Today began with breakfast with the west bound group....seems they followed US 2 across the top of Montana instead of traversing the middle of the state (on roads less traveled), as I am planning. So I didn't learn a lot about what's ahead. But breakfast was good and so was the company. The waitress opened the place up early just for us so that we could get on the road.
The 30 or so miles into Great Falls took me east along the flood plain of the Sun River. It was a pleasant Sunday morning with no traffic. Some folks were still in bed, some were in church, and some were in the occasional bar/saloon/ casino I passed, as these places seemed open for business.
Traffic had picked up some by the time I got to Great Falls. This was my rendezvous point with the Missouri River. I'm going to be involved with this beast more or less all the way to St. Louis. As were Louis & Clark. The city of Great Falls has a network of paved bike trails that run along the river. Weekend cyclists & joggers were out and about.
It was getting hot, I decided to go up the road a bit before taking a lunch break. I crossed the river a second time & headed up the west bank on US87, past the Montana Refining Company--a vast array of pipes and tanks exuding a distinctive petro-fragrance. This operation has a commanding presence on the skyline from across the river. Looking back the other way from above the plant, it's clear there's a lot more to Great Falls than what I took in on my brief tour...another time.
As I reach the top of the arid plateau bordering the river and see the road stretching off into the horizon, it becomes clear that it will be a while before I come across a tree to have lunch under.
The river runs in a canyon I'd guess 4 or 500 feet deep, carved in black shale. US 87 runs within a mile or two of the canyon, and I sometimes can see the far wall in the distance, but I ride through parched lands that are cultivated in part, not sure what the crop is, and range land. There are mountains off to the south who's name escapes me, but they're far away and forbidding looking. The cumulative effect is similar to when I rode the so-called extraterrestrial highway in Nevada on my R80G/S a few years back. Which is to say, a bit spooky. You'll dig it Jackie, it's your kind of thing.
The first tree I encountered was a lone cottonwood in a place called Carter. It was outside a saloon that was not doing business today, and looked like it was not going to be doing business tomorrow either. But there was shade, and a couple of historical signs refer to a ferry across the Missouri at Carter. Is there a river here? It's hard to believe. But peanut butter on a bagel is peanut butter on a bagel, river or no river, in the shade.
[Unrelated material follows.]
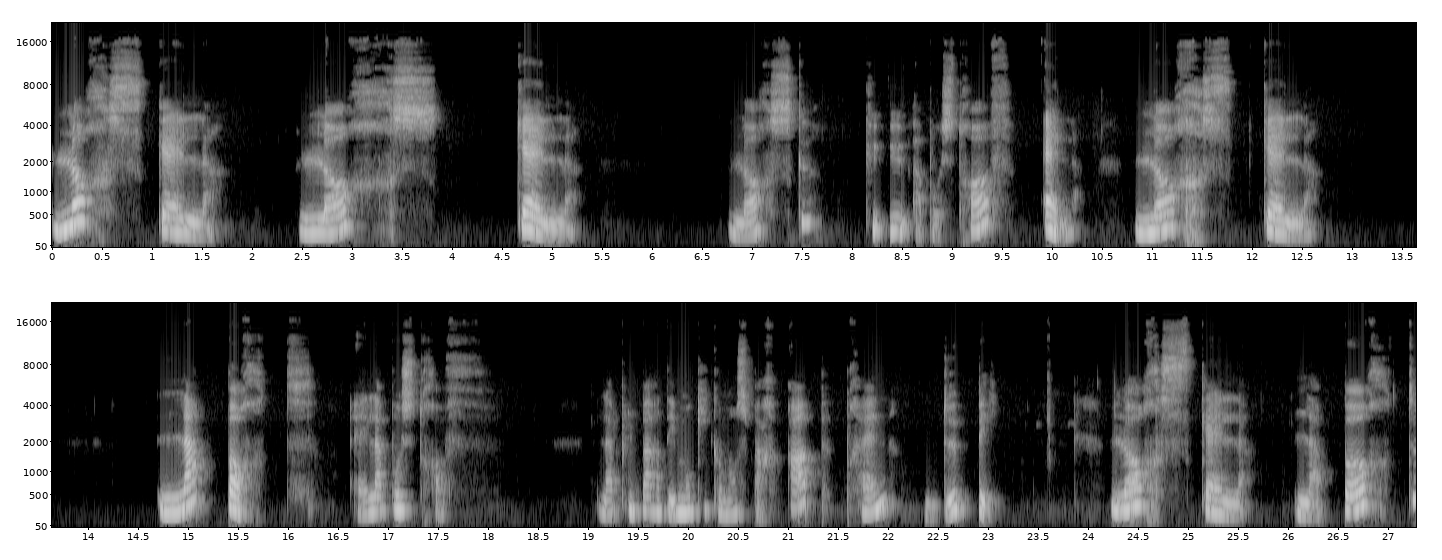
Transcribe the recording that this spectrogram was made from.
Lorsqu'elle, lorsqu'elle, lorsque, Elle, lorsqu'elle, la porte, elle apostrophe. La plupart des mots qui commencent par ap prennent deux P. Lorsqu'elle la porte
I press on toward Fort Benton. The winds are doing their usual thing so me & BOB are cranking along in the big ring high gear, doing 20mph. This is nuts! Gary Elley is riding his bike up Pike's Peak today because he feels guilty for not riding with me across brown vastness, and here I am being some kind of prairie schooner. This grace period with the wind will end at some point I am told.
It's hot. Over 100F. Just like it was in Nevada that time. I've gone through another big gatorade since Great Falls. Eventually I come to a designated viewpoint, and there's the river, in all it's glory, just upstream from Fort Benton. What a sight to behold when it's over 100 degrees and you've just ridden 70 something miles.
I immediately became focused on getting myself into the river. Looking at it is one thing, but total immersion is really where it's at.
I ride down off the plateau into Fort Benton. What a great little town! This used to be the trade and cultural hub of all north western America. Fort Benton was the upstream limit of navigation by steamship on the Missouri River, back in the 19th century when people weren't coming to town by bicycle. Downtown riverfront is nicely restored, there are museums, restaurants and that kind of stuff.
But more significant, at the upstream end of town are the Choteau County fairgrounds. There is a place to camp right next to the river.
That's where I am, I've chilled in the Missouri& bonded, life is good.